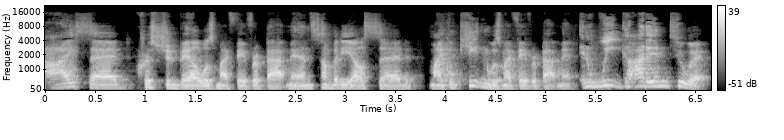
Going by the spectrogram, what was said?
I said Christian Bale was my favorite Batman. Somebody else said Michael Keaton was my favorite Batman. And we got into it.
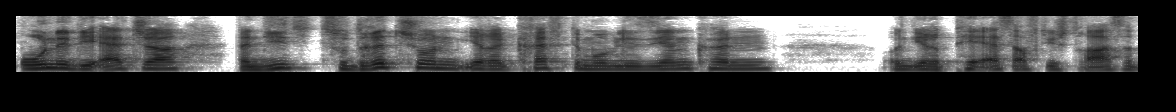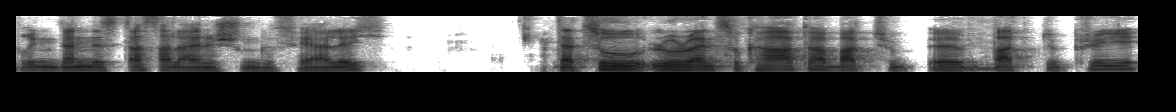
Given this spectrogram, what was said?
ohne die Edger, wenn die zu dritt schon ihre Kräfte mobilisieren können und ihre PS auf die Straße bringen, dann ist das alleine schon gefährlich. Dazu Lorenzo Carter, Bud, äh, Bud Dupree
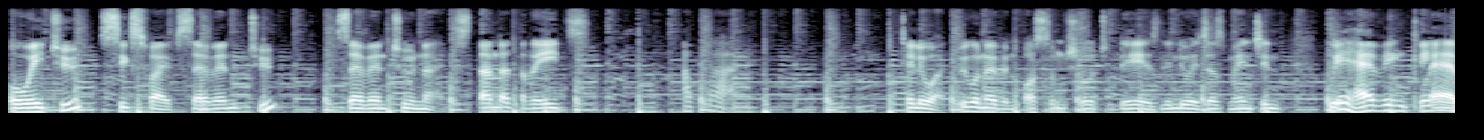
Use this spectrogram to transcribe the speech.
082 6572 729. Standard rates apply. Tell you what, we're gonna have an awesome show today. As Lindy has just mentioned, we're having Claire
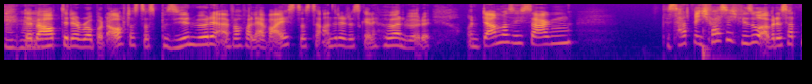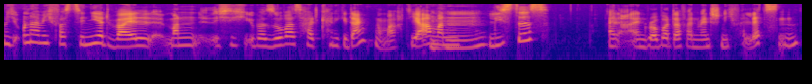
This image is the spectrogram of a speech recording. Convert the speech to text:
Mhm. Da behauptet der Robot auch, dass das passieren würde, einfach weil er weiß, dass der andere das gerne hören würde. Und da muss ich sagen, das hat mich, ich weiß nicht wieso, aber das hat mich unheimlich fasziniert, weil man sich über sowas halt keine Gedanken macht. Ja, man Mhm. liest es, ein, ein Robot darf einen Menschen nicht verletzen,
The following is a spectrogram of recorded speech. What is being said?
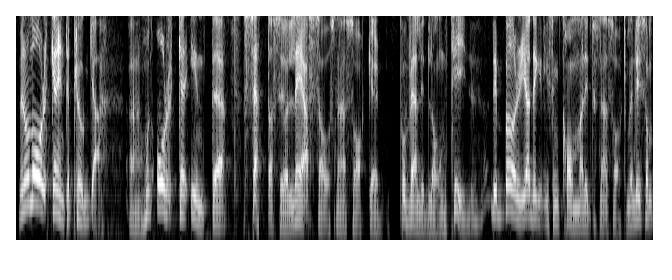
Men hon orkar inte plugga. Eh, hon orkar inte sätta sig och läsa och såna här saker på väldigt lång tid. Det började liksom komma lite såna här saker, men liksom,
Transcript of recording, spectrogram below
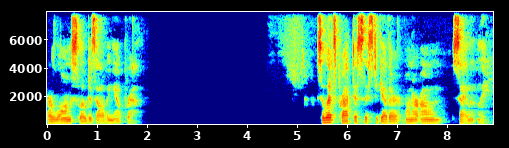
our long, slow dissolving out breath. So let's practice this together on our own silently.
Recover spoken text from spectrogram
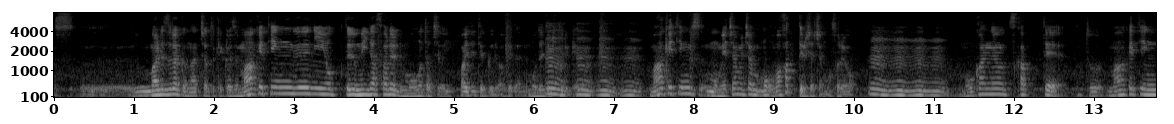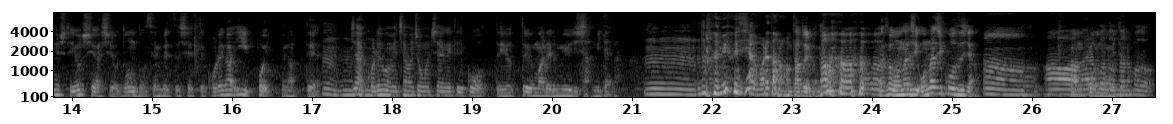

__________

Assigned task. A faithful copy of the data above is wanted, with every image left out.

Finished task.
Going by the spectrogram, what was said?
I said Christian Bale was my favorite Batman. Somebody else said Michael Keaton was my favorite Batman. And we got into it.
Given this spectrogram, what was said?
ohne die Edger, wenn die zu dritt schon ihre Kräfte mobilisieren können und ihre PS auf die Straße bringen, dann ist das alleine schon gefährlich. Dazu Lorenzo Carter, Bud, äh, Bud Dupree
Use this spectrogram to transcribe the speech.
082 6572 729. Standard rates apply. Tell you what, we're gonna have an awesome show today. As Lindy has just mentioned, we're having Claire
This image is the spectrogram of a speech recording. Convert the speech to text:
Mhm. Da behauptet der Robot auch, dass das passieren würde, einfach weil er weiß, dass der andere das gerne hören würde. Und da muss ich sagen, das hat mich, ich weiß nicht wieso, aber das hat mich unheimlich fasziniert, weil man sich über sowas halt keine Gedanken macht. Ja, man Mhm. liest es, ein, ein Robot darf einen Menschen nicht verletzen,
The following is a spectrogram of recorded speech. What is being said?
Men hon orkar inte plugga. Eh, hon orkar inte sätta sig och läsa och såna här saker på väldigt lång tid. Det började liksom komma lite såna här saker, men liksom,
Transcript of recording, spectrogram below
our long, slow dissolving out breath. So let's practice this together on our own silently.
Recover spoken text from spectrogram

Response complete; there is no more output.